Because the Feminine Singular Noun " Die Bahn", in the Wemfall changes from Die to Der. When using the preposition "mit", it automatically puts this part of the clause in the Wemfall or Dative Case. Another good example would be "Ich fahre mit dir (Ihnen)". "Dir" is used here rather than "du" because it's in the Dative Case.
I am just now getting to this section so I'm sure this is a little late, but I'm also surprised it suggested "I'm arriving by train" if "I arrive by train" is not accepted. I personally think neither should count as biertopf mentioned, to arrive is different the to come.
"I am coming by train" could be hours away still "I arrive by train" the train is probably stopping or just stopped
A small difference between "I arrive" and "I'm arriving" is you might hear the second one used in future tense more than the first (at least in spoken American English).
"I'm arriving by train a little after noon tomorrow." But really, saying "I'll be arriving..." would be better. I'm just trying to figure out why Duolingo suggested the other. Any other English speakers from different parts of the world have a different perspective/usage?
Ich komme mit der Bahn. = I come by train. Ich komme "bei die Bahn" is not correct
"bei" is used only on: 1. bei + person 2. bei + a worker (professional) 2. bei + place of work It's answers only the question "wo?" = "where?" It's always in Dative case ... and never used with gehen = to go, fahren = to drive fliegen = to fly etc. ("Wohin?" = "To where?") "gehen | fahren | fliegen" are always in accusative.

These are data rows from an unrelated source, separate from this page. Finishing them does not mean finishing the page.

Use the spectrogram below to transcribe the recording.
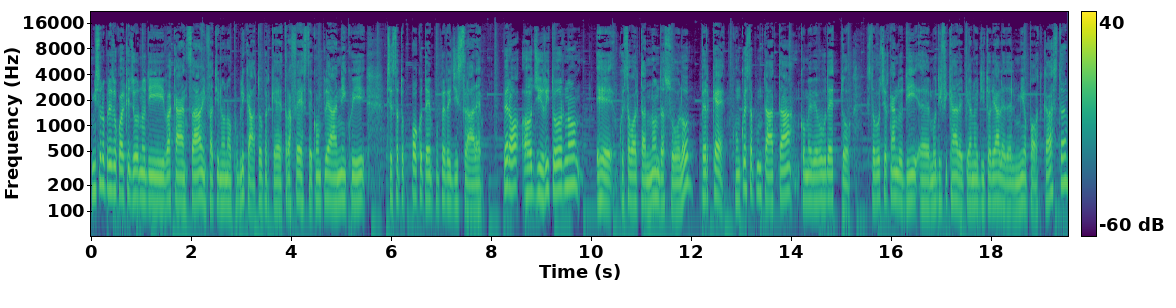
Mi sono preso qualche giorno di vacanza, infatti non ho pubblicato perché tra feste e compleanni qui c'è stato poco tempo per registrare. Però oggi ritorno e questa volta non da solo perché con questa puntata, come vi avevo detto, stavo cercando di eh, modificare il piano editoriale del mio podcast.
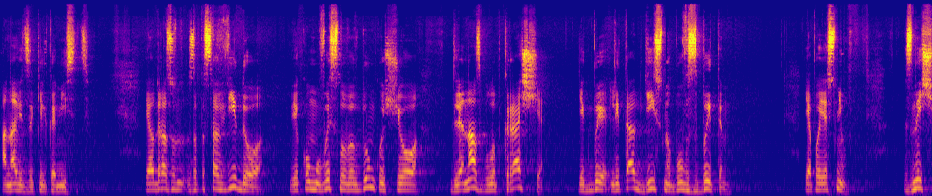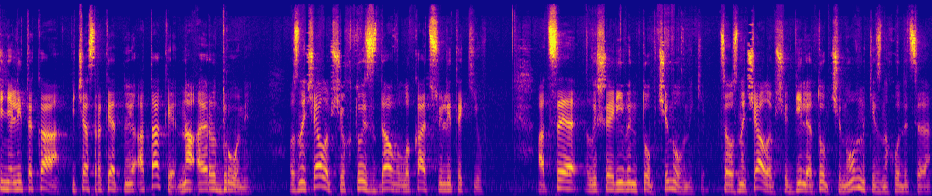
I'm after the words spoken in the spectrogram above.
а навіть за кілька місяців. Я одразу записав відео, в якому висловив думку, що для нас було б краще, якби літак дійсно був збитим. Я поясню. Знищення літака під час ракетної атаки на аеродромі означало б, що хтось здав локацію літаків. А це лише рівень топ-чиновників. Це означало б, що біля топ-чиновників знаходиться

Examples 1. Ich bin bei John. = I am at John. ("Wo" bin ich? = "Where" am I?) Ich bin bei ihm = I am at him. ("Wo" bin ich? = "Where" am I?)
Ich bin beim Arzt. = I am at the doctor's ("Wo" bin ich? = "Where" am I?) Ich bin bei Friseur. = I am at the haircutter's. ("Wo" bin ich? = "Where" am I?)
Der Arzt ist bei der Arbeit. = The doctor is at work. ("Wo" bin ich? = "Where" am I?) Ich bin bei der Polizai. = I am at the police station. ("Wo" bin ich? = "Where" am I?)
So because der Bahn = the train is not a person, professional or a place of work and makes an action (it's not staying but it's going ), we have to use "mit"
For germans is strange when we use other prepositions, but I can understand you. This is German language :)
and a little more, to understand much better.. Ich bin bei Alex. = I am at Alex. (Wo? = Where am I?) Ich gehe zu Alex. = I go to Alex (Wohin? = Where to?) Ich komme von Alex. = I come from Alex (Woher? = Where from?) This was a situation on a person only. When you say about a country, city etc. The prepositions changes.
Bitte schön! Me too I have the same issues. I'm Romanian but I speak Italian and some English too and many times I compare with all of them. Only German is a "special case" with some individual words. I just passed my exam to B1, but I need to exercise my skills because I easily forget them
Wiktionary gives "arrive" as one meaning of "kommen": Als ich nach Wuppertal kam, hatte es gerade geschneit ― When I arrived in Wuppertal, it had just snowed. As a Duo-Deutsch speaker I can't see myself translating "arrive" into "kommen", but that does not seem to be wrong either.
I use PONS. It' s a very good dictionary, as it has a variety of meanings for one single word you search. But some words may have not been written. Also, I saw from another user, that "die Bahn" refers to the train system, instead of the "der Zug" which is the train as it is. Is that correct?